Guy Benson

As feverish, race-against-the-clock debt ceiling negotiations continue behind closed doors, Americans ought to bear in mind that there's a simpler, far more transparent way to address federal spending priorities and debt reduction.  It's called "a budget mark-up."   This may sound ludicrously obvious, but don't tell that to Senate Democrats.  Indeed, the Democrat-controlled US Senate hasn't even proposed a budget in 810 days.  Republicans, who control the House, have taken a different approach, fulfilling their statutory obligation by passing a budget.  It reduces deficits by $4 Trillion over ten years and reforms two behemoth entitlement programs, Medicare and Medicaid, which everyone acknowledges are major drivers of the national debt.  (Stay tuned to the Tipsheet for an in-depth exclusive interview with Paul Ryan about his Path to Prosperity later today). 

As the House acts, the Senate remains silent.  Its leader, Democrat Harry Reid, has shrugged off the concept of his chamber offering a fiscal blueprint, even labeling the idea "foolish."  Democrats on the Senate Budget Committee claim they've patched together a broad outline (which reportedly includes $2.8 Trillion in tax increases and nearly $1 Trillion in defense cuts), but for now, this alleged budget remains a phantom.  Senate Republicans have become increasingly exasperated with the Democrat majority's inaction, and a number of GOP Senators are resorting to parliamentary tactics to pressure their colleagues into obeying the law.  As I reported last week, Sen. Jeff Sessions is spearheading an effort to raise 'point of order' objections to every single appropriations bill that reaches the Senate floor until Democrats introduce a tangible, score-able budget:


The ranking Republican on the Senate Budget Committee, Jeff Sessions, has reached the end of his rope, and has announced his intention to obstruct any and all appropriations (ie, spending) bills in the Senate until an actual budget is offered.  The details are a bit arcane, but basically, Sessions is pledging to raise a point of order every single time an appropriations bill is raised on the floor.  This would require a 60-vote majority to set aside his objection, and the time he'd be granted to address point of order is unlimited.  In other words, he could launch "old school" filibusters to rip Democrats for their failure to follow the law and produce a budget.


Sessions followed through on this threat on Friday, and was joined by a number of his Republican colleagues in a colloquy aimed at drawing attention to their opponents' sustained shirking.  I'm told several GOP members will sustain this strategy this week.  Watch as a coterie of Senate Republicans excoriates Democrats for their irresponsibility and, frankly, political cowardice:
 


Americans are increasingly fed up with Washington's paralysis and arrogance in the face of real and mounting threats to our fiscal well-being.  Sadly, Harry Reid's Senate has emerged as ground zero of Beltway dysfunction.


UPDATE - The incomparable Mark Steyn plants his finger directly on Washington's clogged competence artery, declaring it "surreal and unnerving:"


There is something surreal and unnerving about the so-called “debt ceiling” negotiations staggering on in Washington.

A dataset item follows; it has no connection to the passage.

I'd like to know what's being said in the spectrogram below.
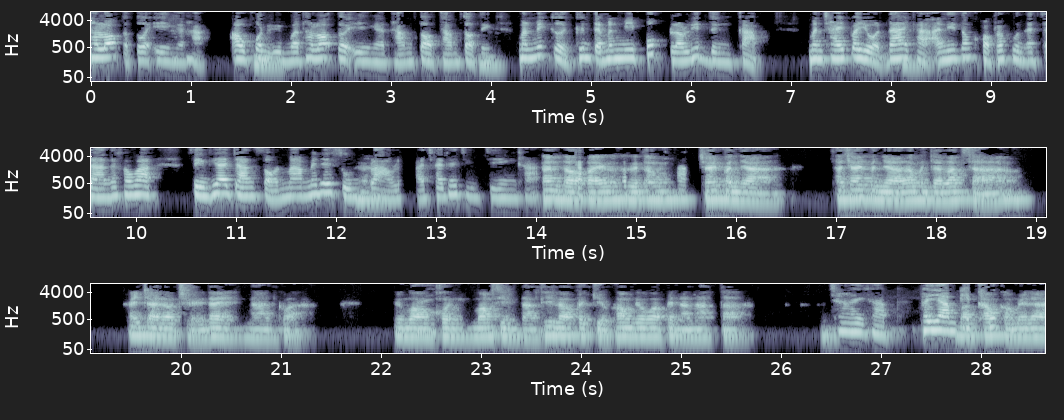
ทะเลาะกับตัวเองอะค่ะ เอาคนอื่นมาทะเลาะตัวเองอะถามตอบถามตอบเองมันไม่เกิดขึ้นแต่มันมีปุ๊บเรารีบดึงกลับ มันใช้ประโยชน์ได้ค่ะ อันนี้ต้องขอบพระคุณอาจารย์นะคะว่าจสิ่งที่อาจารย์สอนมาไม่ได้สูญเปล่าเลยค่ะใช้ได้จริง ๆ ค่ะขั้นต่อไปก็คือต้องใช้ปัญญา ถ้าใช้ปัญญาแล้วมันจะรักษาให้ใจเราเฉยได้นานกว่าคือมองคนมองสิ่งต่างที่เราไปเกี่ยวข้องด้วยว่าเป็นอนัตตา ใช่ครับ พยายามคิดเขาเขาไม่ได้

In the real world, negotiations on an increase in one’s debt limit are conducted between the borrower and the lender. Only in Washington is a debt increase negotiated between two groups of borrowers.

Actually, it’s more accurate to call them two groups of spenders. On the one side are Obama and the Democrats, who in a negotiation supposedly intended to reduce American indebtedness are (surprise!) proposing massive increasing in spending (an extra $33 billion for Pell Grants, for example). The Democrat position is: You guys always complain that we spend spend spend like there’s (what’s the phrase again?) no tomorrow, so be grateful that we’re now proposing to spend spend spend spend like there’s no this evening.

On the other side are the Republicans, who are the closest anybody gets to representing, albeit somewhat tentatively and less than fullthroatedly, the actual borrowers — that’s to say, you and your children and grandchildren. But in essence the spenders are negotiating among themselves how much debt they’re going to burden you with. It’s like you and your missus announcing you’ve set your new credit limit at $1.3 million, and then telling the bank to send demands for repayment to Mr. and Mrs. Smith’s kindergartner next door.


Guy Benson

Guy Benson is Townhall.com's Senior Political Editor. Follow him on Twitter @guypbenson.

Author Photo credit: Jensen Sutta Photography